Ford is currently trialling a new “warehouse on wheels” delivery service in London.
The concept – in partnership with Gnewt by Menzies Distribution – will efficiently coordinate multiple modes of transport including pedestrian and – one day – bicycle couriers. It is also designed to be compatible both with Ford vans and those of other manufacturers. These vans then act as dynamic delivery hubs that collect orders from a depot and then briefly stop at strategic locations determined to be the most efficient for each batch of orders.
Ford’s proprietary software platform coordinates with nearby foot couriers – or potentially with bicycle couriers, drones and autonomous robots in the future – to fulfil the last leg of each delivery.
Gnewt is a sustainable urban parcel delivery service which operates one of the largest fully electric delivery fleets in the UK with more than 70 electric vans.

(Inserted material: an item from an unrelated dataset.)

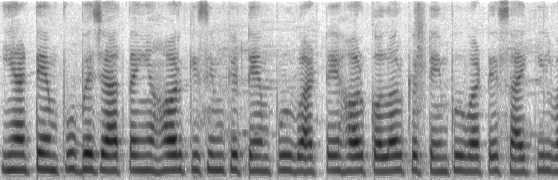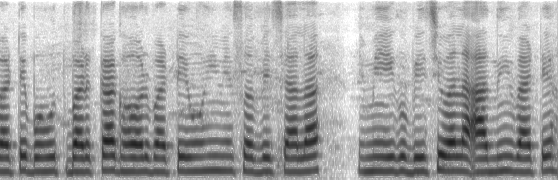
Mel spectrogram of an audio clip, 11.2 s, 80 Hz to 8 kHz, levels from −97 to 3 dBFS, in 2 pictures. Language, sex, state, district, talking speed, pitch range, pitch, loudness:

During the trial, Gnewt’s “last‑mile” delivery service will be driven by Ford’s intelligent cloud‑based, multi‑modal routing and logistics software MoDe:Link, that manages all aspects of parcel delivery from depot to doorstep. This could help couriers, fleet managers, logistics and food delivery companies optimise processes and increase van utilisation, saving time and money while boosting capacity.
The service could also improve customer experience by offering improved delivery windows and reducing costs, speeding time from order to delivery by enabling vans to make more frequent round trips back to the depot. In addition, it could contribute to healthier streets and reduced traffic in major cities, cutting congestion around valuable kerb space where vans typically load and unload.
“Our goal is to keep larger vehicles like delivery vans operating in the high‑load, less‑congested environments in which they perform best,” said Tom Thompson, project lead, Ford Mobility. “However, for the last mile of a journey into an urban area, where congestion and lack of parking can be a challenge, it makes sense to offload deliveries to more nimble, efficient and cost‑effective modes of transport.”
“Freight and deliveries are central to supporting London’s economy, with half of the value of the capital’s household expenditure relying on it,” said Michael Hurwitz, director of transport innovation, Transport for London. “However, congestion and poor air quality are some of the biggest challenges the city faces. More last‑mile deliveries made in this way, alongside the growth of micro‑consolidation centres, are essential to tackle the pollution problem and keeping the roads moving. Ford’s harnessing of technology to change the model for supplying homes and businesses should be applauded and is an example for others in the sector to follow.”